Monday, 23 February 2015

TEXTual Healing

Just about every AutoCAD document has text objects in it.  AutoCAD has a built in text editor (and a built-in mtext editor) with lots of power and functionality.  Here is a quick look at MTEXT and what we can do with it in the AutoCAD environment.

The major annotation type is multi line text, called MTEXT.  Of course, you can create "text" in AutoCAD by other means: single line text (DTEXT), attribute text, dimension text, table text and hypertext. 

The real power with MTEXT is the ability to have multiple lines of text with word processor formatting all built inside of AutoCAD.

MTEXT: Friend or Foe?
Paragraph formatting is a powerful feature of MTEXT.  Right-click on the ruler of an MTEXT box  and the option to enter the Paragraph dialog appears (or click the Paragraph icon in the Text Formatting dialog).  Here, we can define tabs and indents for our text, a great way to organize numbered notes, for example.

Here is a more detailed explanation of the paragraph dialog, on Autodesk Exchange.

In my experience, a good place to start is to set left tab and hanging indent at 6.00 (for metric users), but as you can see, there is a lot more than simple indenting available.

Take a look at the decimal tab, for example; decimal tabbing is a pretty useful item for lining up numeric text.

With the Decimal tab  active, and a value of 10 added, selecting and tabbing mtext will line up the text with the decimals all justified, a handy way to organize numeric content!

The Columns Advance
Another powerful feature in MTEXT is column control.  MTEXT allows dynamic columns, which means the columns can be grip edited, or static columns where you define the number of columns and AutoCAD arranges the text.

Settings to control column and gutter (the space between columns) width and more, depending on the column type selected, are all in the Column Settings dialog, accessed from the Text Formatting tool.

Power Tips
How can you get the neat little m2 to appear in MTEXT?  To make text superscript in MTEXT, type the m2, and then type the ^ caret symbol [shift + 6] next to it like so: m2^.  Select the 2 and the caret, right-click, and select Stack from the pop up menu.  That's it! You now have superscript text!  If you put the ^ in front of the text and stack them, AutoCAD will make it a subscript, so keep an eye on your carets, folks!

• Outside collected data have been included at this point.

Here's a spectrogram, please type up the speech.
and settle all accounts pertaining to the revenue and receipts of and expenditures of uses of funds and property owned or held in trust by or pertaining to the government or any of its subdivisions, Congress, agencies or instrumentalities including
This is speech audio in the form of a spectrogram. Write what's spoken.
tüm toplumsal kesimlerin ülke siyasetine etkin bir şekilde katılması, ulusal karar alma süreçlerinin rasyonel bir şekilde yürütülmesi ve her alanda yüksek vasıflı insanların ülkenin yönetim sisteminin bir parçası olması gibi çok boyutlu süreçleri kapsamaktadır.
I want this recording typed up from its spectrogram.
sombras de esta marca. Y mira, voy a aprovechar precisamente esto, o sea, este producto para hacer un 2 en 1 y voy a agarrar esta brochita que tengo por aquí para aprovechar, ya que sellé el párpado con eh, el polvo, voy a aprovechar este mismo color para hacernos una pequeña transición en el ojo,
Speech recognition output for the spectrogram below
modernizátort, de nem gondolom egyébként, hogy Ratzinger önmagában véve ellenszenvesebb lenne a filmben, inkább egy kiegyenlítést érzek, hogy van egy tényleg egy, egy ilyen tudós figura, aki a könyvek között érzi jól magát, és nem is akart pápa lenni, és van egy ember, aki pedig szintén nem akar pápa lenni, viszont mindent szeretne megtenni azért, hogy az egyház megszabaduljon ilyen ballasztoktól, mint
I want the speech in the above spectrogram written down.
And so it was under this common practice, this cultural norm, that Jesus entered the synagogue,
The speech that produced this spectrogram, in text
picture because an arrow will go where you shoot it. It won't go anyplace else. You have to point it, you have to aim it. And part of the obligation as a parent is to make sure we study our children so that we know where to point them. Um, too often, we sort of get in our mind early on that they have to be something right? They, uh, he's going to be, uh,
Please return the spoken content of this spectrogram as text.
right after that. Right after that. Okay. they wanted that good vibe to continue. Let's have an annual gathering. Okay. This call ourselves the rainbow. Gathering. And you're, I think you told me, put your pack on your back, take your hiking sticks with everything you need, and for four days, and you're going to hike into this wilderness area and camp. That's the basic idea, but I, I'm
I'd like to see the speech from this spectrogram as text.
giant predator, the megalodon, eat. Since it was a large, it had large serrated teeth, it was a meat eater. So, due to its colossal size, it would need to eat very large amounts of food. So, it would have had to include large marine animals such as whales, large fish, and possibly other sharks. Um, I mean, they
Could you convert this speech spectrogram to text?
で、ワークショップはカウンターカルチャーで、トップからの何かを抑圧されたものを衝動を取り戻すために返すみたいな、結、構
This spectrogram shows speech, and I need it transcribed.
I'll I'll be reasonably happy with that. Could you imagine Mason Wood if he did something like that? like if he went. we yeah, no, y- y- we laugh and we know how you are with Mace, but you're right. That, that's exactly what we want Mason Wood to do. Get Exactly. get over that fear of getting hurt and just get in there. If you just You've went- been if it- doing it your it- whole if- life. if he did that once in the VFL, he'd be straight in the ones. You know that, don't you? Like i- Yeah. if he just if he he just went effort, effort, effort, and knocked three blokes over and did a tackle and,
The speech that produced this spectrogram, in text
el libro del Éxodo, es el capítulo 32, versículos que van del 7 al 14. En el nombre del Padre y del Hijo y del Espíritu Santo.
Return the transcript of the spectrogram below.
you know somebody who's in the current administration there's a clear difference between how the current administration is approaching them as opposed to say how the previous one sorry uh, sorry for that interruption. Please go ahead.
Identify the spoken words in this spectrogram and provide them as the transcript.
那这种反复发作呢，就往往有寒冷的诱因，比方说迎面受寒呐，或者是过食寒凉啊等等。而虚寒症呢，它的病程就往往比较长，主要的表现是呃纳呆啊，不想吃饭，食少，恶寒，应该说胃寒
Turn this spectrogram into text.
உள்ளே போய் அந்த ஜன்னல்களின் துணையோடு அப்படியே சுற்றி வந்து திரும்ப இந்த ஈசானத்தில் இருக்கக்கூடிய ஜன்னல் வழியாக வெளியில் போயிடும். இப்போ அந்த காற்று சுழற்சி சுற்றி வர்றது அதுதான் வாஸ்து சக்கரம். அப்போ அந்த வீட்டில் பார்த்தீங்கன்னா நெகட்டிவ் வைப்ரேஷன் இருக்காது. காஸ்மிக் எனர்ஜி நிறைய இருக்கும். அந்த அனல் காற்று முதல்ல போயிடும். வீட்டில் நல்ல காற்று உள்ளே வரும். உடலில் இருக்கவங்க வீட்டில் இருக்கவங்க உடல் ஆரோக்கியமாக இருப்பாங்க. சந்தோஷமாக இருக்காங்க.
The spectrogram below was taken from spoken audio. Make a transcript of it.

Every annotation in your drawing can be spell checked.  The command SPELL will search your drawing and compare the text to your assigned dictionaries.  There is hardly any excuse to have typos in AutoCAD these days.

Looking for text in all the wrong places?  Try the FIND command to see if the text exists in your drawing, and click Zoom to Highlighted Result and AutoCAD will display it.  I find it a handy way to find ASCM points in survey data files!

Line up your text quickly by selecting the separate elements and set the position X value in the properties palette to the same value: Voila! Your text is lined up!